Chinese Drywall Update:
Nearly three years after complaints about contaminated Chinese-made drywall first surfaced in Florida, a court-ordered pilot remediation program for homes built with the defective material is about to get underway in Florida, Alabama, Mississippi, and Louisiana, according to press reports. When work crews showed up Monday to start removing the Chinese drywall from Eleanor Aguilars three-story Lauderhill townhouse, the South Florida Sun-Sentinel reported, she insisted on swinging the first sledgehammer. (Lauderhill home first in nation to get drywall fix as part of pilot program, by Paul Owers) Fort Lauderdale general contractor Moss Associates, Floridas seventh-largest construction firm, was selected in October, 2010, to oversee the gut-and-replacement work on the 300 houses enrolled in the pilot program. According to a report in the South Florida Business Journal, Moss expects to hire dozens of subcontractors to perform the work ( Moss hiring subcontractors for Chinese drywall work, by Paul Brinkmann). The companys formal contract is only for the 300-home pilot program, the Business Journal reports, but Moss is already gearing up for the possibility of completing thousands of home repairs. In related news, Federal Judge Eldon Fallon has denied a motion by several insurance companies to dismiss the Chinese drywall cases against them in the Multi-District Litigation proceedings in New Orleans federal court. Business Insurance has that story ( Insurers motions for dismissal in Chinese drywall litigation denied, by Jeff Casale). Insurance companies had argued to be let off the hook for two different reasons: One, that subcontractors had not been joined to the cases; and two, that a New Orleans court should not have jurisdiction because the companies were not doing business in Louisiana. Fallon did allow one insurance company out of the case because of the jurisdictional issue, but on the question of the subcontractors, Fallon ruled against the insurers. Fallons Order and Reasons on the jurisdiction issue ( Document 7356), and his Order and Reasons on the subcontractor issue ( Document 7357) are posted online.

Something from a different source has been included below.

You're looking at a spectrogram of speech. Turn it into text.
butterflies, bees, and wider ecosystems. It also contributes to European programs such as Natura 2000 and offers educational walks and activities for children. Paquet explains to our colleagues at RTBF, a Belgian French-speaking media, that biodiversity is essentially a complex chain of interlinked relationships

The subcontractor insurance issue, in particular, could end up being important both to homeowners and to builders. Unlike Knauf Tianjin, which is participating in the 300-home pilot remediation and will probably end up paying to remediate all the homes containing its product, some all-Chinese companies have refused to honor the U.S. courts jurisdiction at all. For homeowners whose houses contain those products, turning to the builders and the subcontractors could be their only recourse. And subcontractor insurance policies may be easier to tap than builder liability policies meaning that subcontractor insurers might end up being the last deep-pocket defendant left on the hook when its time to pay for repairs.